“So much for relative truth! A good man was crucified because in a mob’s version of ‘truth’ he was a criminal, and their truth was considered as valid as Pilate’s. Jesus is not the first victim of relative truth, nor the last.

“This notion that there is no universal truth is very dangerous. If all truth changes from person to person and from situation to situation, there is no firm ground, no reference point. There's a valid contradiction for everything.

“Pilate found no fault in Jesus, but the mob said, ‘Crucify him!’ and Pilate found it expedient to hear that as a valid contradiction to what he believed to be true.”

So long as we believe we need to be in control of our worldview we will walk on the Judas path, a path that Pilate took easily because of the current politic of his society. Truth was relative in Rome. Jesus said he came to bear witness to the Truth. His actions bore out that claim. If only Judas and Pilate had carefully and honestly been able to see Jesus truly by Jesus’s actions, they could have seen the Truth. But they were too wrapped up in their own situations and beliefs to see clearly. 

So long as we need to make others acquiesce to our beliefs, we are in danger of travelling on the Judas path.
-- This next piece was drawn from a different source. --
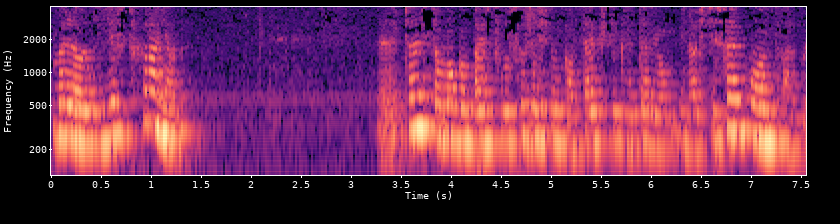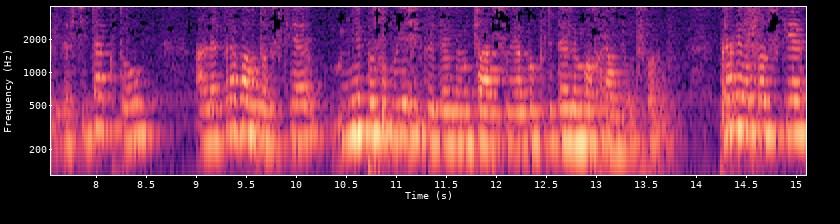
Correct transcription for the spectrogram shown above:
melodii jest chroniony? Często mogą Państwo usłyszeć w tym kontekście kryterium ilości sekund albo ilości taktów, ale prawo autorskie nie posługuje się kryterium czasu jako kryterium ochrony utworów. Prawo autorskie y,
Quite often it is I who needs to see clearly. Quite often it is I who must change. Quite often it is I who needs to expand my worldview. Quite often it is I who must submit to the teachings of Christ and pray and meditate and fast so that I can be willing to let go of my ego and embrace the changes and opportunities life affords me through divine enlightenment.

It was Judas’s mistake that he thought he could influence Jesus’s path. It was his arrogance, his ego, that led him to think that he was right, and Jesus needed Judas to force Jesus’s hand to become the “Warrior Messiah”. Too many of us suffer from the same affliction. Too many of us follow the wrong leaders. Too many of us are satisfied with our own ignorance and are susceptible to manipulation because of it. To many of us would tear down civilization rather than adapt to the world as it really is. And too often, I am the fool who needs to reassess my worldview less I hold onto my lies and will die ignorant.

Did Judas love Jesus even though he didn’t understand him? I think he did. He loved the big and little things that Jesus did. Judas loved Jesus’s genuine love for others and Jesus’s faith and Jesus’s moments of intimate instruction. In Judas’s love he wanted Jesus to be who Judas thought he should be.

What about you? Can there be Truth that you don’t yet understand? Let me know your thoughts.